The new IBM Digital Commerce platform brings to the table a couple of key gems for developers and administrators. In my opinion, which may or may not mean much to you, the two primary pieces of this new platform that make it a first class eCommerce platform are Liberty and Docker.
Before I start spewing out posts on Digital Commerce I need to put some definition around the architecture and how Digital Commerce will benefit you as an organization who supports an eCommerce platform.
Let’s start with Liberty. What is Liberty you ask? Liberty is a highly composable, fast to start, dynamic application server runtime environment. If you are a long time reader of my blog and have possibly even seen some of the articles I have published on DeveloperWorks, I was a pretty big OSGI fan when I worked on the IBM Notes Client in my last job at IBM. I even published an OSGI EventAdmin bridge which allows decoupled Eclipse plugins to communicate with each other in a pub/sub model. That lead to the Property Broker in the Notes Client where I wrote about how I extended the OSGI console in the Notes client to assist in debugging. However, that is not what we will be talking about here.
Liberty is based on OSGI, or Open Services Gateway Initiative. The OSGI runtime allows for an optimized run time for loading and unloading code. It is a dynamic platform that optimizes memory and processing by making sure the only code loaded into memory is code that needs to be run and if done correctly, can even unload code when necessary.
OSGi (Open Service Gateway Initiative) is a Java framework for developing and deploying modular software programs and libraries.

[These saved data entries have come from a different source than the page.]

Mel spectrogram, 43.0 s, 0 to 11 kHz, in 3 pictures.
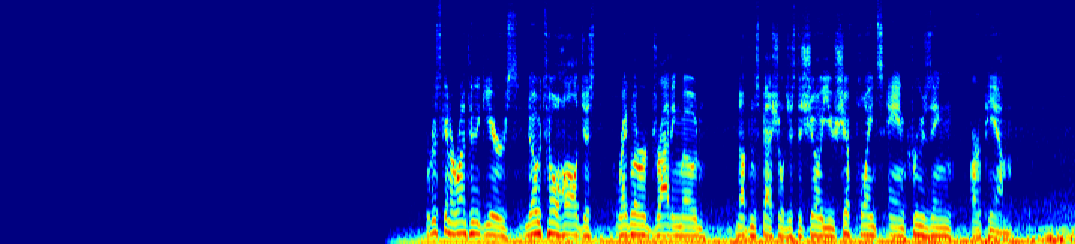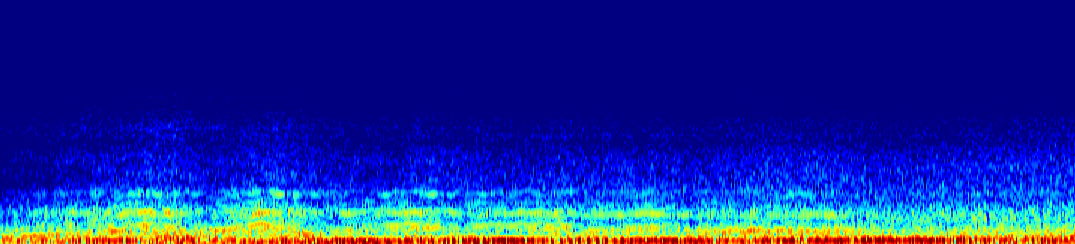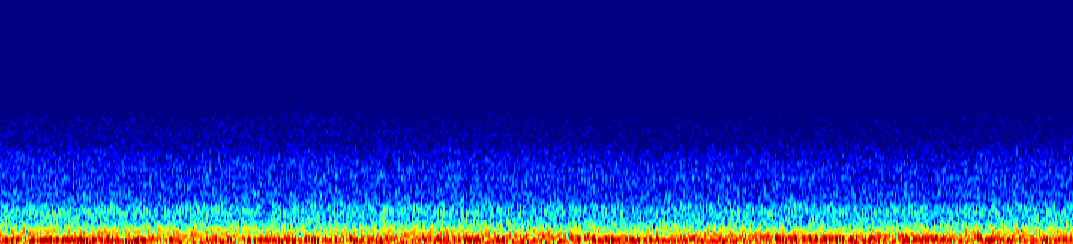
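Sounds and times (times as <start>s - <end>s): road noise: 5.2s - 42.9s
truck engine accelerating: 5.2s - 42.9s.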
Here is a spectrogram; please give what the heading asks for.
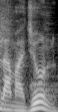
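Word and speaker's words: lahmacun: para hacer un platillo llamado la mayor se pronuncia en la mayor pero se escribe la amac un esta es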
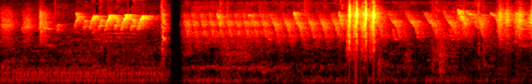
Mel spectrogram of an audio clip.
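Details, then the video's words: High, thin warbling from a jenggot mini, a long run of rapid slurred notes interrupted by a brief gap, then a short burst of loud sharp ticks before the twittering resumes. "Suara Burung JENGGOT MINI Gacor"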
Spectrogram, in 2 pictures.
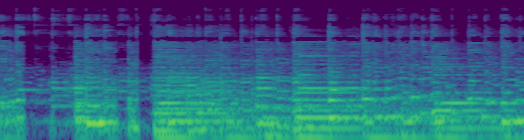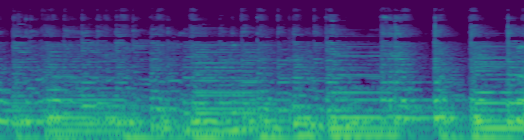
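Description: Cretan mantinades music for lyra, laouto and guitar, an instrumental passage with the plucked strings to the fore. It drops out briefly twice in the first second and a half, then plays on steadily.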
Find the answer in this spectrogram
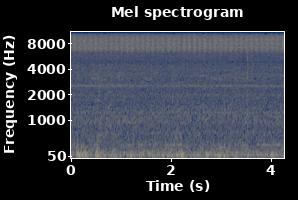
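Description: Steady, high-pitched insect chorus with a fine, rapid pulse, with a faint low rumble underneath.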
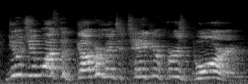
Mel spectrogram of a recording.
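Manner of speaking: high, loud mock conspiracy-video headline; mock alarmist title. Host mocking a conspiracy theorist's newest video, loud mock alarm. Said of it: "Jones's newest video entitled".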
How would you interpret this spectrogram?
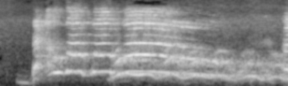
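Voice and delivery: high, loud barking woofs; a big dog chasing the cat, loud barks. Acted.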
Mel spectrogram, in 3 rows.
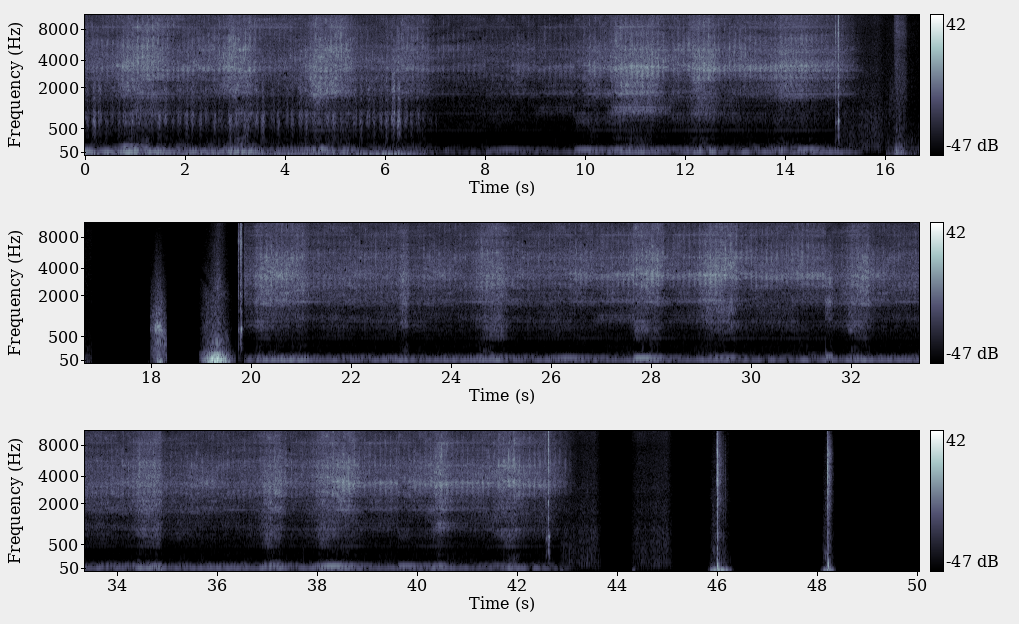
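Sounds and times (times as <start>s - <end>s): electric hair clipper buzzing: 0.0s - 15.4s, 19.8s - 43.1s.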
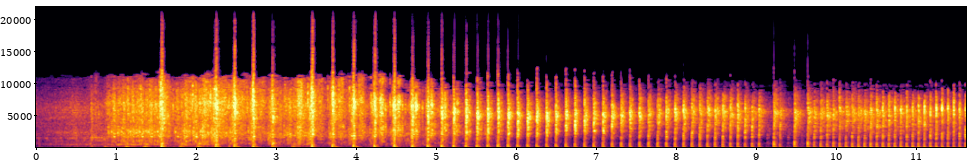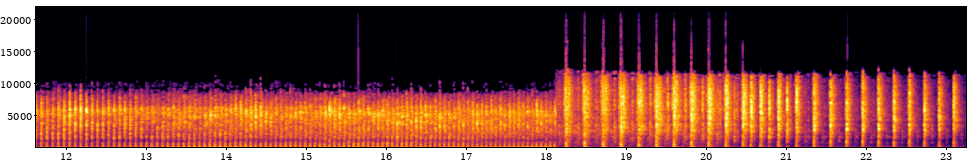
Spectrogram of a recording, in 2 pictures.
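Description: A motorcycle powered by a huge single-cylinder aircraft piston engine in a reinforced NSU Konsul frame runs with loud, slow, heavy individual firing thumps that merge into a dense roar while revving, then separate again as it settles.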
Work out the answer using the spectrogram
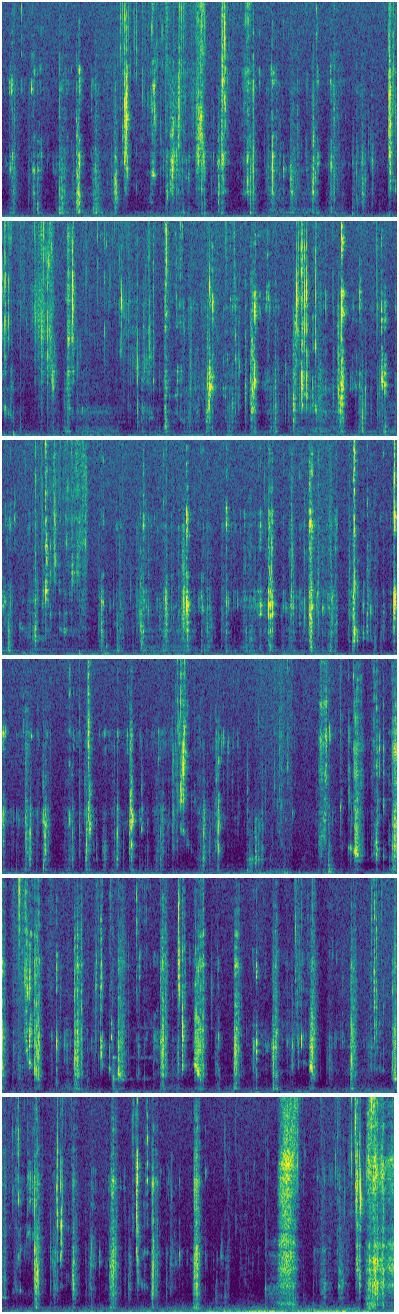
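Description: Close-miked chewing: a dense run of wet mouth clicks and crunches, several a second. Near the end it grows louder as buckwheat noodles are eaten from a ladle.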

OSGi has two parts. The first part is a specification for modular components called bundles, which are commonly referred to as plug-ins.
OSGi has two parts. The first part is a specification for modular components called bundles, which are commonly referred to as plug-ins. The specification defines an infrastructure for a bundle’s life cycle and determines how bundles will interact. The second part of OSGi is a Java Virtual Machine (JVM)-level service registry that bundles can use to publish, discover and bind to services in a service-oriented architecture (SOA). – link.
It is this framework that is now at the core of the IBM Digital Commerce platform. It is the key technology under the covers that will allow you to apply custom code to your server without worrying about whether or not it will be removed or overwritten during upgrades to the system. IBM Digital Commerce is actually split out into several Liberty Servers for optimal performance and extensibility: Search Server, Store Server, Transaction Server, and lastly but not least the Customization Server. As of this article, the Digital Commerce supports the following customizations (reference from the knowledge center):
|Component to be customized or configured||Available customizations or configurations||Projects used for task||For more information|
|Storefront||Store flow customization that run on the Store server||
||Creating your custom store|
||Customizing Digital Commerce Search|
|Configurations and verification tests||
||Extending Digital Commerce with xC extensions|
||Configurations of optional settings and features||transaction-config projects||Configuring optional features|
There will be more posts about customizations later but let’s move on to the second game changer you get with Digital Commerce, Docker!
Docker enables true independence between applications and infrastructure and developers and IT ops to unlock their potential and creates a model for better collaboration and innovation. A Docker container image is a lightweight, stand-alone, executable package of a piece of software that includes everything needed to run it: code, runtime, system tools, system libraries, settings.
If you look at the diagram from the Knowledge Center you can see the separation of code into different Liberty Servers. You can also see how the code in Eclipse maps to the different Docker containers:
When you follow the instructions to setup your development environment it walks you through all of the commands you will use to configure the IBM Digital Commerce SDK locally on your machine. Docker will actually download images from IBM Bluemix and set up the Transaction server (app), Search server (search), IBM DB2 database (db), and IBM HTTP Server (web) Docker containers. Once complete you can now use Eclipse to code any of your extensions locally, test them out, and then push your code to the Digital Commerce instance in the cloud. Once you complete the setup instructions your workspace should look similar to this with your servers running:
This also means the local digital commerce server should be fully configured and running, including the search server. The final instruction in the setup is to launch the locally running store in a browser (notice the URL is localhost running on port 8443):
Being a first class, scalable, eCommerce platform isn’t easy, and as everyone knows upgrading a system is even harder in most cases. By having things like a clear separation for the store front and a clear separation for customizations (the xC architecture) you remove 99% of that frustration going forward. I look forward to seeing more extensions in the future but for now this is a wonderful start and in my opinion a brand new beginning for IBM commerce customers.